Editor’s note: The Carroll County Times is profiling candidates for the Carroll County Board of Education leading up to the July 19 primary elections. In the nonpartisan race, voters may choose three candidates on their primary election ballots. The top six vote-getters will advance to the general election. Seven candidates are running for three open seats: Tara Battaglia, Patricia Dorsey, Amanda Jozkowski, James Miller, Pat Sands, Tom Scanlan and Steve Whisler. Katie Speert is also listed on the ballot but withdrew from the race in June.
Patricia Dorsey is finishing her first term as a member of the Carroll County Board of Education, and says she still has more work to do for the school system. Dorsey, of Westminster, is running for reelection to her seat, hoping to help with continued recovery from the COVID-19 pandemic.

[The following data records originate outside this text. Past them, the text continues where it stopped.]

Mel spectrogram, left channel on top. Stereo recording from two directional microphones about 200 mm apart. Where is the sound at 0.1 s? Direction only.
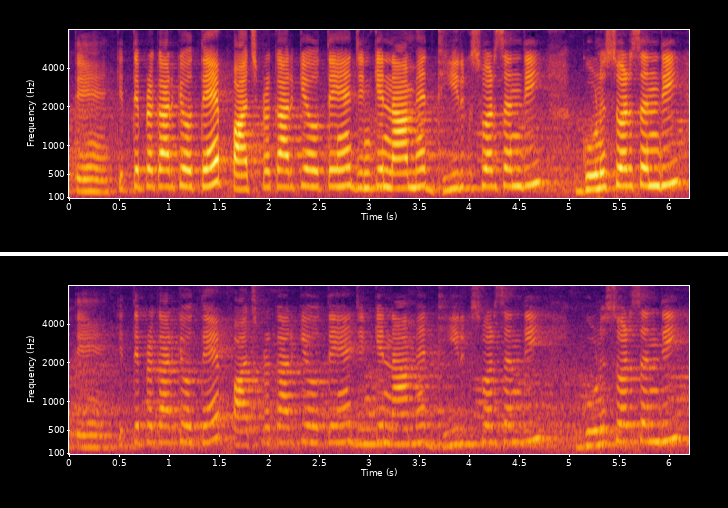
45° left (ahead or behind).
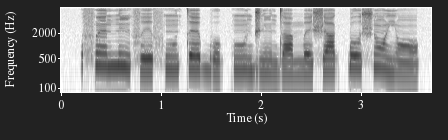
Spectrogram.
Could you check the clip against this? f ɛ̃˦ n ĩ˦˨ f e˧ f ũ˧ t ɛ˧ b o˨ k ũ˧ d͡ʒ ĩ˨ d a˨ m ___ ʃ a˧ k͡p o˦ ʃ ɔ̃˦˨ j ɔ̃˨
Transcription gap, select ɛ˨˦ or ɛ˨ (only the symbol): ɛ˨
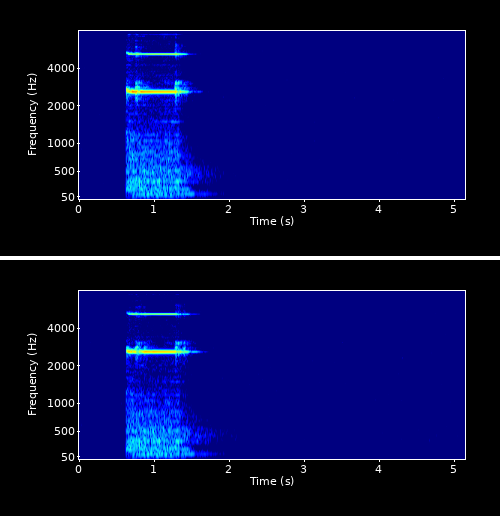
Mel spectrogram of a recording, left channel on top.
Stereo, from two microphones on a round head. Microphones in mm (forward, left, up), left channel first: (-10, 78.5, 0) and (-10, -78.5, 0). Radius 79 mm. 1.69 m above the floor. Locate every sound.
0.6 s an alarm: 65° left (ahead or behind), 5.5 m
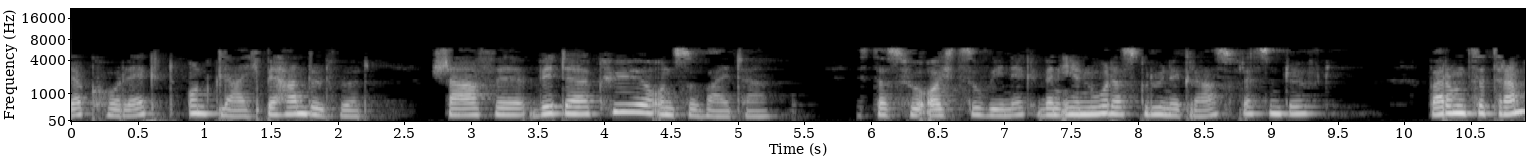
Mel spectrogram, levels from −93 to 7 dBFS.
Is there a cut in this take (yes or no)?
no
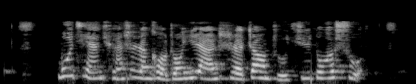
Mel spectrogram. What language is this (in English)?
Chinese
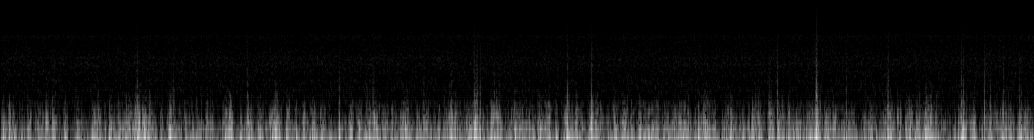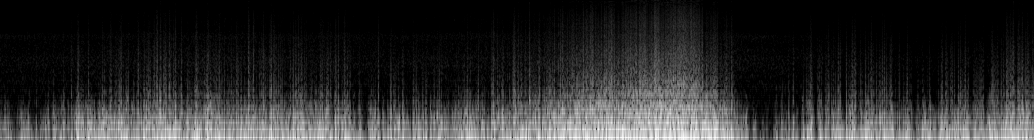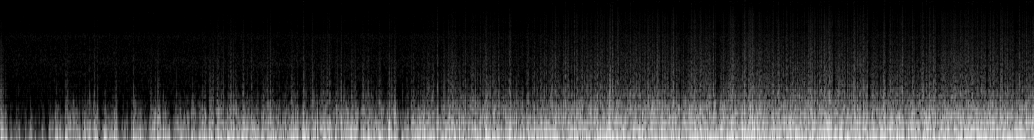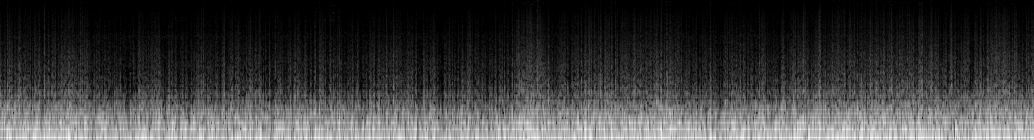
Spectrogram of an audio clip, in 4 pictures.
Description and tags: Abstract Soundscape Project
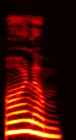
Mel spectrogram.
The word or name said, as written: ಆಳಂ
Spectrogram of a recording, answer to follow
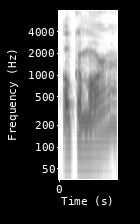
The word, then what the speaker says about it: Okamura: He says Okamura. I got to say it right or he'll beat me up.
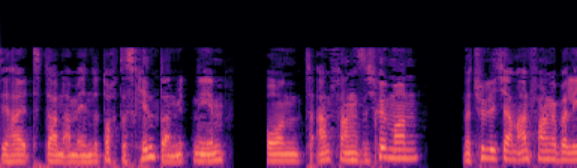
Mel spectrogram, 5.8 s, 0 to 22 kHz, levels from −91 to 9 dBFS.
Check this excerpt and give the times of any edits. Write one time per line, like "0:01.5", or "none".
0:03.7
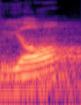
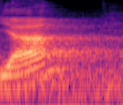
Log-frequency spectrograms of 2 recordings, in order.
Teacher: Biar nanti tidak terdengar yo, maka mulut perlu untuk dibuka. Biar nanti mendapatkan suara fathah yang sempurna.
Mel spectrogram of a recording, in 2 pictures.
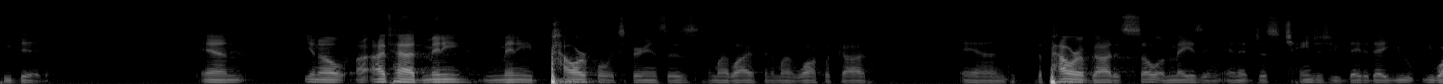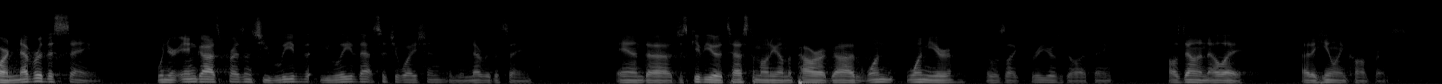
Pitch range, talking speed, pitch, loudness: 90-105 Hz, 190 wpm, 95 Hz, -40 LUFS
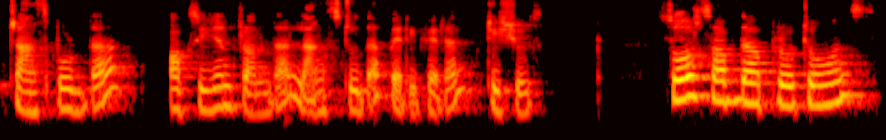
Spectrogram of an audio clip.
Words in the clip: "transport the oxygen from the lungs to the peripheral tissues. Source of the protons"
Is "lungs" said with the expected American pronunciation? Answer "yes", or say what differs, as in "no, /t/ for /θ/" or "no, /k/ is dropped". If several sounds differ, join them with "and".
no, /s/ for /z/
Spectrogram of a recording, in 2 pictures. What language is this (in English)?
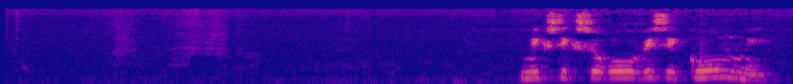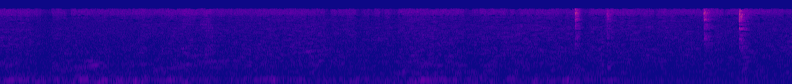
Inupiaq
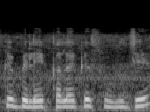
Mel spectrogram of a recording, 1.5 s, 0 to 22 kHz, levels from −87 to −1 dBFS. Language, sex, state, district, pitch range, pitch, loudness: Hindi, female, Bihar, Darbhanga, 205-235 Hz, 215 Hz, -26 LUFS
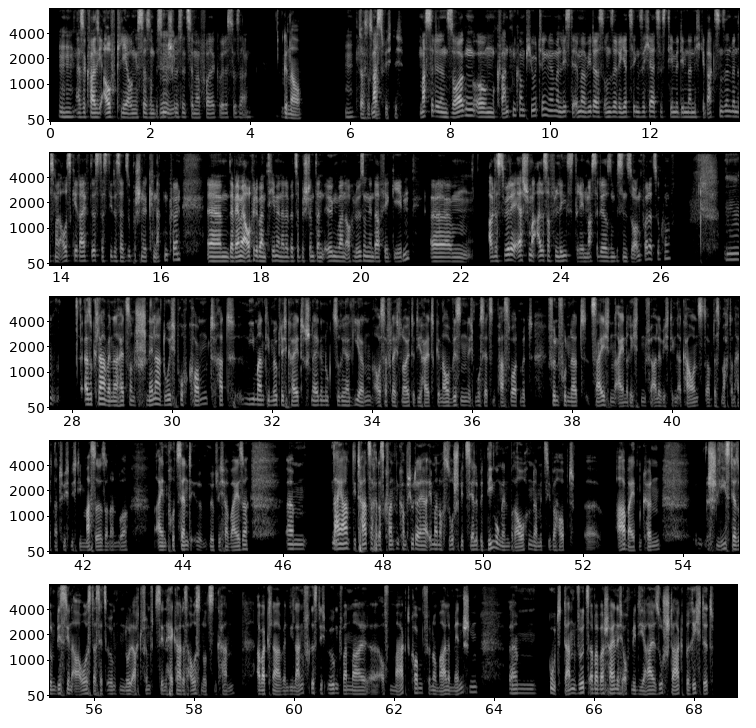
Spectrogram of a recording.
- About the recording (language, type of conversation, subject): German, podcast, Wie schützt du deine privaten Daten online?
- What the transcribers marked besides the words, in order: none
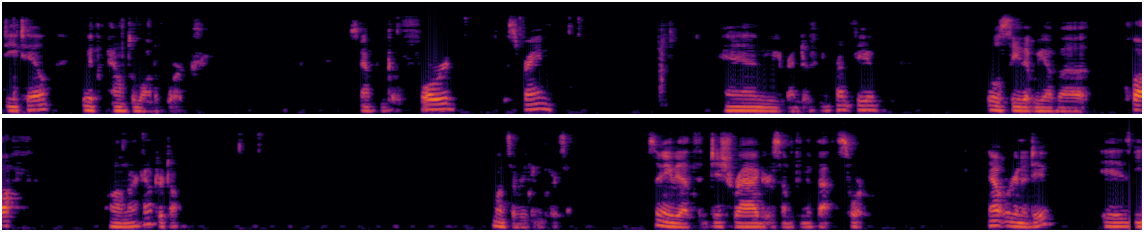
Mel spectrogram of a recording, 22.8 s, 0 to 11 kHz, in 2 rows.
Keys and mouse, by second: 0.0 Tab, 0.2 KP_1, 2.7 click, 4.5-5.9 drag, 6.0 KP_0, 11.8-13.1 middle drag, 21.6 z, 22.2-22.8 drag.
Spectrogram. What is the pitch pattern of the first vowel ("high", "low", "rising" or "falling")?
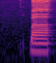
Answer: high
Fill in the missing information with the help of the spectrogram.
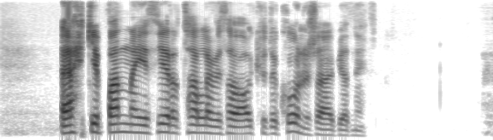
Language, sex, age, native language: Icelandic, male, 18-19, Icelandic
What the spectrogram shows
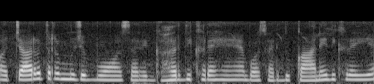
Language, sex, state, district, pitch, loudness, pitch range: Hindi, female, Himachal Pradesh, Shimla, 215 Hz, -16 LUFS, 200-225 Hz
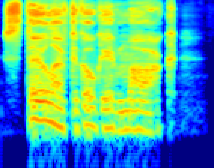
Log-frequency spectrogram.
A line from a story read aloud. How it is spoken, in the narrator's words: Gus grumbled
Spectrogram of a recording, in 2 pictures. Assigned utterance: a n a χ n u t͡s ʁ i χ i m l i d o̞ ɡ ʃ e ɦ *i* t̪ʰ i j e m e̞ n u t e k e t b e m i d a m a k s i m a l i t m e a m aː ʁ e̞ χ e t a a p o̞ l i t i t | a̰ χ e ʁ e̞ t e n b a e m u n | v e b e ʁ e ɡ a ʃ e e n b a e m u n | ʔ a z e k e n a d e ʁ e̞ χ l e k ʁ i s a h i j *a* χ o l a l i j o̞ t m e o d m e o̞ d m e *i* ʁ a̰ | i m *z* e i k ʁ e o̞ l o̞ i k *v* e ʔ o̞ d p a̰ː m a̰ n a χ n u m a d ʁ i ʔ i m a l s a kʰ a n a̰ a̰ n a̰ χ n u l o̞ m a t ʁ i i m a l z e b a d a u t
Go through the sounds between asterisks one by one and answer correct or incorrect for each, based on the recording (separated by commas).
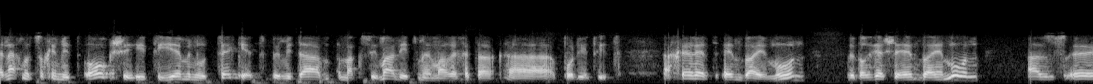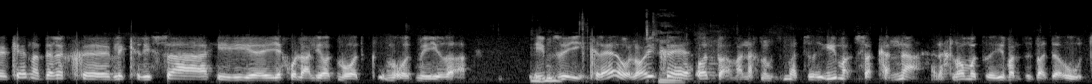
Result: correct, incorrect, correct, correct, incorrect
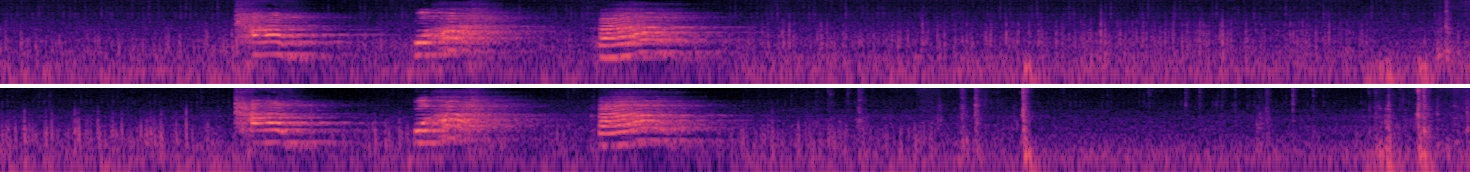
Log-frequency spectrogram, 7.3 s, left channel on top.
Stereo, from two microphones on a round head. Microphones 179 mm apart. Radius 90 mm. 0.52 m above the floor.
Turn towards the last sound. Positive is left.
turn(degrees=-70)  # may be behind; listen again after turning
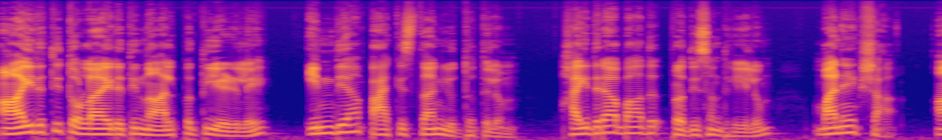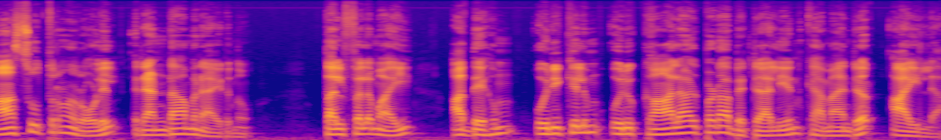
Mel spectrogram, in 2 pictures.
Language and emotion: Malayalam, neutral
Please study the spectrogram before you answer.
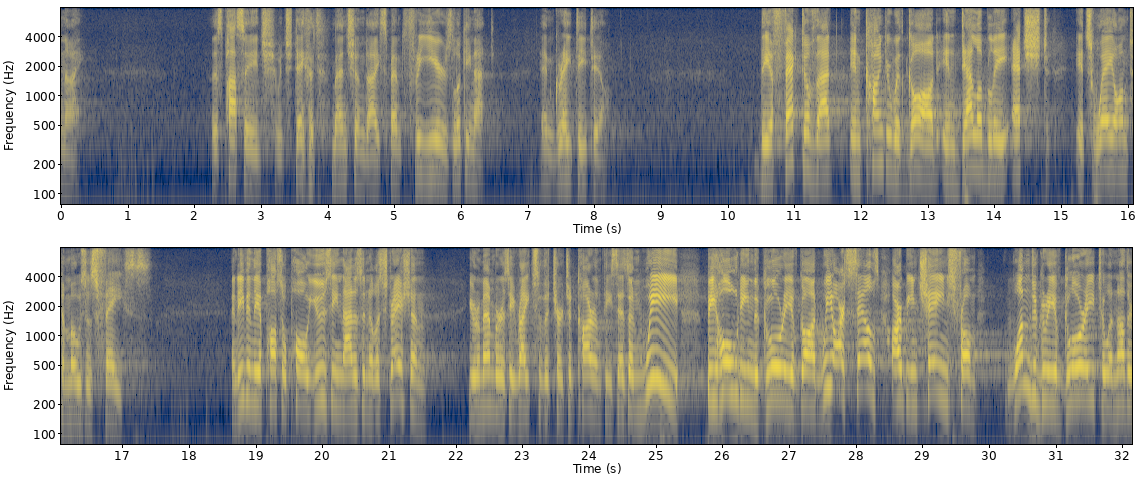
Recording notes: Asbury Seminary Kentucky Chapel, recorded on Thursday, April 27, 2023 at Asbury Theological Seminary's Kentucky campus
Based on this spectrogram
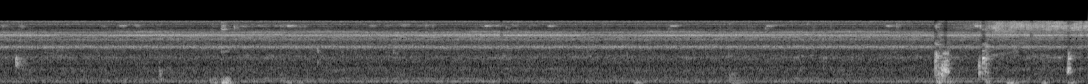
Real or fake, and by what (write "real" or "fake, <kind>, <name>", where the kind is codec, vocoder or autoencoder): real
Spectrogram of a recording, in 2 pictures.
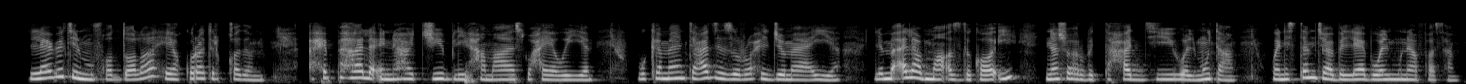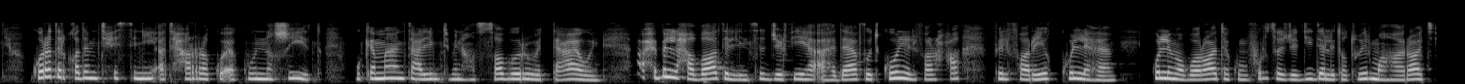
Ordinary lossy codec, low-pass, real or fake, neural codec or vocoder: none; 7.2 kHz; real; none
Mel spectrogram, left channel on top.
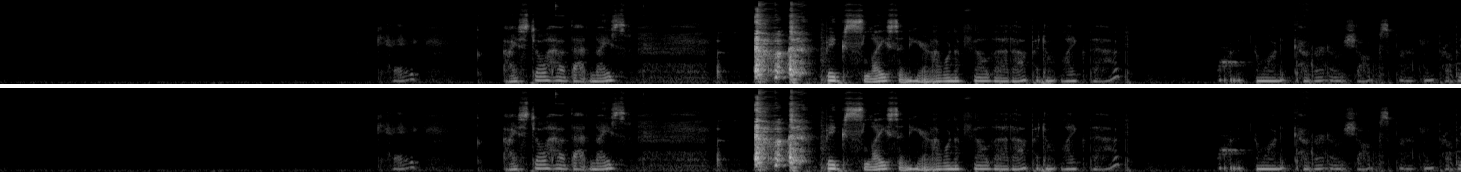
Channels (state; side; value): identical; both; correlation 1.00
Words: Okay, I still have that nice big slice in here, and I want to fill that up. I don't like that. I want it covered. Oh, Jacques barking.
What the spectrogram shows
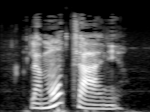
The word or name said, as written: montagne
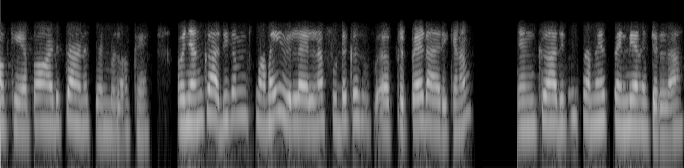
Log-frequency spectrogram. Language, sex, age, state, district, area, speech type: Malayalam, female, 18-30, Kerala, Alappuzha, rural, conversation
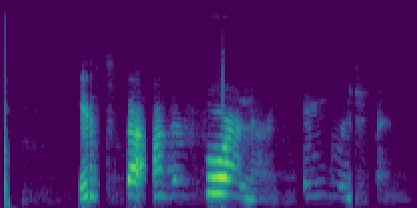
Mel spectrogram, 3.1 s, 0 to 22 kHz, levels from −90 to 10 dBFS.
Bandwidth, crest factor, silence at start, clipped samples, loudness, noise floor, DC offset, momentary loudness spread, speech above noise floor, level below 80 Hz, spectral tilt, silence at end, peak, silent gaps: 4.9 kHz; 20 dB; 0.6 s; under 0.1%; -18 LUFS; -49 dBFS; under 0.1%; 17 LU; 32 dB; -72 dBFS; -7.5 dB/octave; 1.25 s; 0 dBFS; 0.74-0.79 s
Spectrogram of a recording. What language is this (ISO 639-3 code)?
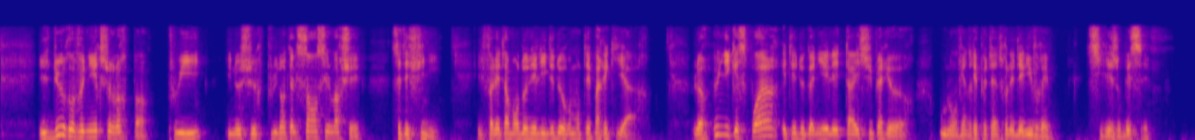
fra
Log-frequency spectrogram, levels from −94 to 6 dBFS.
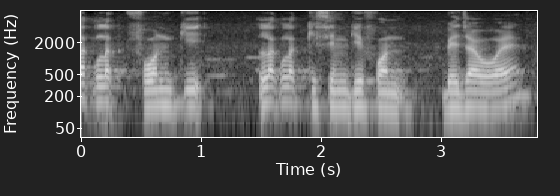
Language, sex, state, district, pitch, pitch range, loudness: Hindi, male, Meghalaya, West Garo Hills, 130 Hz, 125-150 Hz, -18 LUFS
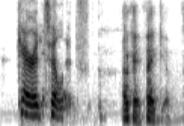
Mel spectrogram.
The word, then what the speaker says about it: Tillitz: I'm sorry, how do I pronounce her last name? Cara Tillitz.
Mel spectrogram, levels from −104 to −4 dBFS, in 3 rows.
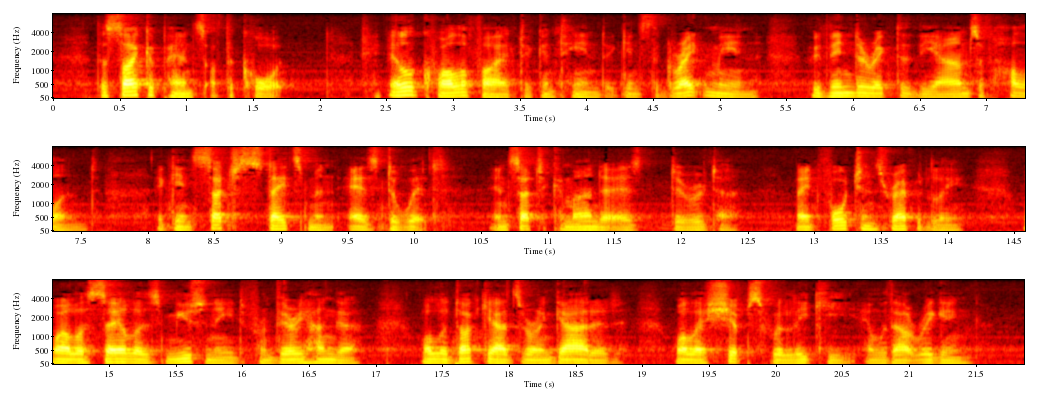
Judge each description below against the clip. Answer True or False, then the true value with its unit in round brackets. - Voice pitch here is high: False (95 Hz)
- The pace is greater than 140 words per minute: True (155 wpm)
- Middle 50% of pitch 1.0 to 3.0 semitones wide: True (2.6 semitones)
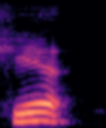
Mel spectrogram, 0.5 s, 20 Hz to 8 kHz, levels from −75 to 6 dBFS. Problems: background sounds at intervals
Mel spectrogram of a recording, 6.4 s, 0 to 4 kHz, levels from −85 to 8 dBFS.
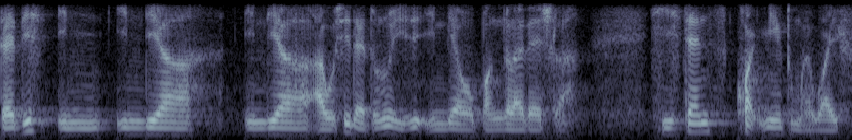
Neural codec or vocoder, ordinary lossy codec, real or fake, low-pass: none; none; real; 3.6 kHz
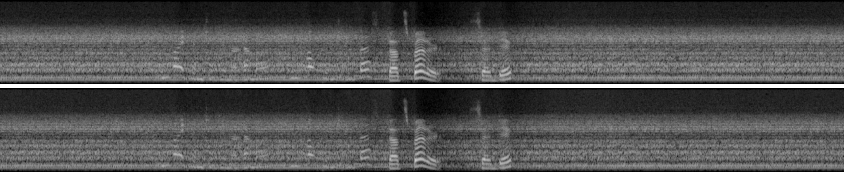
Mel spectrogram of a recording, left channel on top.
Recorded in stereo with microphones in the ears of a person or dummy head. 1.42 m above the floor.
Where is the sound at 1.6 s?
25° left (ahead or behind).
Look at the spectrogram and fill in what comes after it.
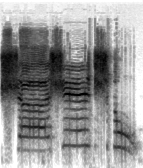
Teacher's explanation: Waktu menyebut shu, wajar. Karena itu bibir harus monyong ke depan.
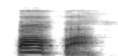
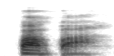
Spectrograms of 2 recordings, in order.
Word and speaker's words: papa: For potato, you want to keep the sounds in both syllables exactly the same and say them quick. Papa, papa.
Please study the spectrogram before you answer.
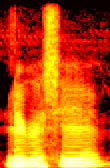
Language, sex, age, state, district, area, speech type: Bodo, male, 60+, Assam, Baksa, rural, spontaneous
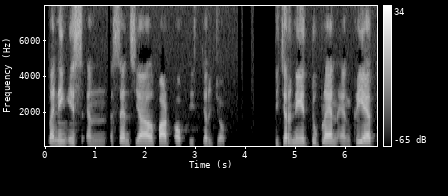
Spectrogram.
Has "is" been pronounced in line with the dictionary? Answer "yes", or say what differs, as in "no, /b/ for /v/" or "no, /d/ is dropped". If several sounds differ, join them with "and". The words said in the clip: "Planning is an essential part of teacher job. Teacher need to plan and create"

Dorsey was the top vote-getter in the 2018 election and is no stranger to CCPS. She was once a student in Carroll County schools, then worked as a teacher, assistant principal and principal in the system for almost 40 years. She also knows what it is like to be a parent in CCPS, as her two children attended and graduated from Carroll’s public schools.
Her extensive teaching experience, coupled with her administrative career have allowed her to have a “very keen understanding” of the inner workings of the school system, Dorsey said.
“I bring the vision not just of what it takes to have good instruction in the classroom as a teacher, but I know how to observe, evaluate and report on it … I have all those pieces in my background,” Dorsey said. “I don’t think there is anyone (else) who’s running (for the Board of Education) that has been at the level where they not only participated as a teacher in the system but also had part of their job to go in to observe and evaluate the teaching staff.”
Dorsey, a lifelong Carroll County resident and 1968 graduate of South Carroll High School, earned a bachelor’s degree from Morgan State College (now known as Morgan State University), a master’s from Western Maryland College (now known as McDaniel College) and a doctorate from the University of Maryland, College Park.
Dorsey said that she wants to use her expertise to move the school system past problems wrought by the pandemic.
“During the pandemic, we just lost a little bit of our academic footing and I think there was a period of time when we loosed the requirements/standards a bit because everyone was dealing with how we were going to handle the virus … I think we can get try to back to where we were before that and even go farther, if we can,” she said.
If reelected to the Board of Education, Dorsey said she plans to focus on student achievement.
“I feel like I still have something to contribute and I’d like to continue to give back to the system and community which have given so much to me,” she said.